Has Microsoft lost its mojo?
There’s something different in the air. Microsoft is doing its best to drum up an uproar around next week’s Professional Developers Conference (PDC). The company’s code-name generator is in overdrive — nothing new there. But it’s become painfully obvious that the company’s ratio of code names to products completed on time, as promised, is dismal. Remember the infamous “pillars” of Longhorn? I rest my case.
Sure, developers will descend en masse to Los Angeles per usual. But probably fewer than in the past, given a) the economic meltdown and b) a reality check on Microsoft’s PDC track record.
What’s happened is — and it’s not surprising — that others have beat Microsoft to the much-hyped cloud. Google’s there. Amazon.com’s there. With stuff that works. Well, most of the time anyway. One of Google’s and Amazon’s biggest advantages is they didn’t have to lug Windows baggage. They’re on newer “platforms.” Windows has evolved from Microsoft’s cash cow to Microsoft’s cross to bear.
Microsoft makes much of Google products’ perpetual beta status.
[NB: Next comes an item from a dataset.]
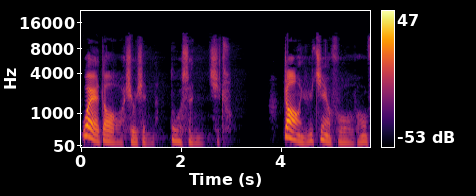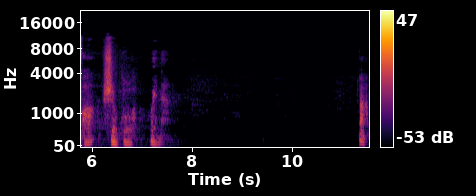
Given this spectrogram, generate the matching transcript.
外道修行呢，多生其处。障于见佛闻法，是故为难。啊，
But, one could argue that Microsoft has been charging (top dollar) for allegedly finished products that are no better than beta in drag.
Microsoft .NET-centric VARs who concentrate on e-commerce have long been tempted by Amazon.com’s existing infrastructure, which thus far has been beyond their reach. Amazon has since said it will run Windows and SQL Server in its own cloud.
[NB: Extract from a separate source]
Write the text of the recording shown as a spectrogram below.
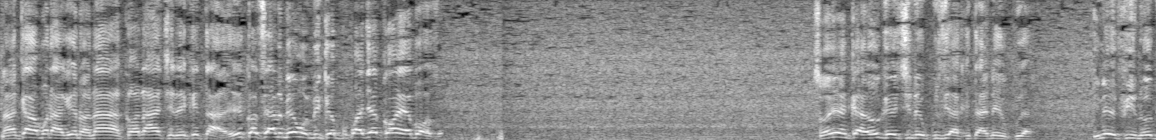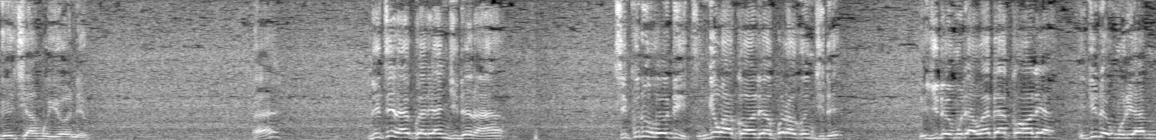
Na nke a mụ na gị nọ na-akọ na-achịrị kịta ịkọsịalụ m enwe m ike pụkwa jee kọọ ya ebe ọzọ. So onye nke a oge echi na-ekwuzi ya kịta na-ekwu ya. Ị na-efi na oge echi amụghị ọ na-ekwu. Dịtị na ekwere ya njide na ha. Sikuru hodit nke nwa kọọlịa okwerọgụ njide. Ijide nwuri ya wee bịa kọọlịa ijide nwuri ya nụ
So here’s the thing: By the time Microsoft delivers what’s been promised there will have already been viable alternatives already operating. The question then becomes whether Microsoft can do to them what its past incarnations did to rival offerings — Lotus, Borland, WordPerfect — you name it.
Here’s the other thing: Not even Microsoft wins forever.